▶ [Work item]: Copy out nothing but the lines from the one holding "You're looking at" through the end of the entries below, exactly as written and without the pictures.

Stored data:
= Beginning of Section =

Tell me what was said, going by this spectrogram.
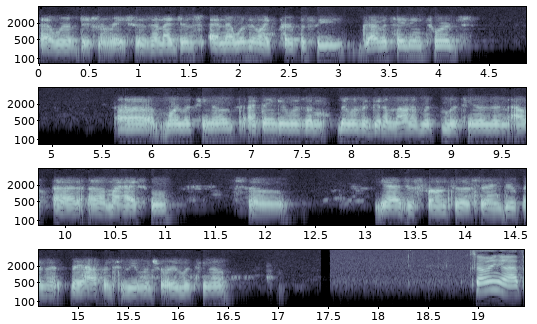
that were of different races, and I just and I wasn't like purposely gravitating towards uh, more Latinos. I think it was a there was a good amount of Latinos in out at uh, my high school, so yeah, I just fell into a certain group, and it, they happened to be majority Latino. Growing up,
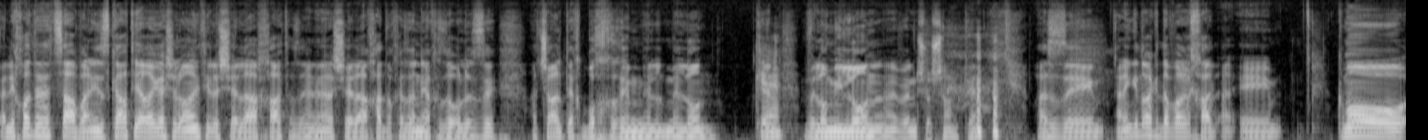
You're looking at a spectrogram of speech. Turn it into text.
אני יכול לתת עצה, אבל אני הזכרתי הרגע שלא עניתי לשאלה אחת, אז אני אענה לשאלה אחת ואחרי זה אני אחזור לזה. את שאלת איך בוחרים מל, מלון, כן? כן? ולא מילון אבן שושן, כן? אז uh, אני אגיד רק דבר אחד. Uh, כמו,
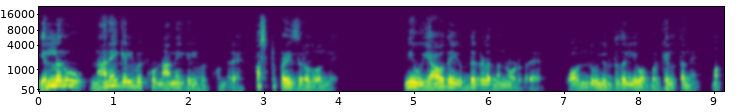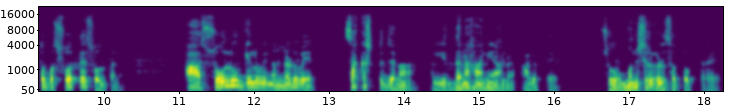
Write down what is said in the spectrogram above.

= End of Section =

▶ [Output]:
You're looking at a spectrogram of speech. Turn it into text.
אני יכול לתת עצה, אבל אני הזכרתי הרגע שלא עניתי לשאלה אחת, אז אני אענה לשאלה אחת ואחרי זה אני אחזור לזה. את שאלת איך בוחרים מל, מלון, כן? כן? ולא מילון אבן שושן, כן? אז uh, אני אגיד רק דבר אחד. Uh, כמו,
Write down what is said in the spectrogram above.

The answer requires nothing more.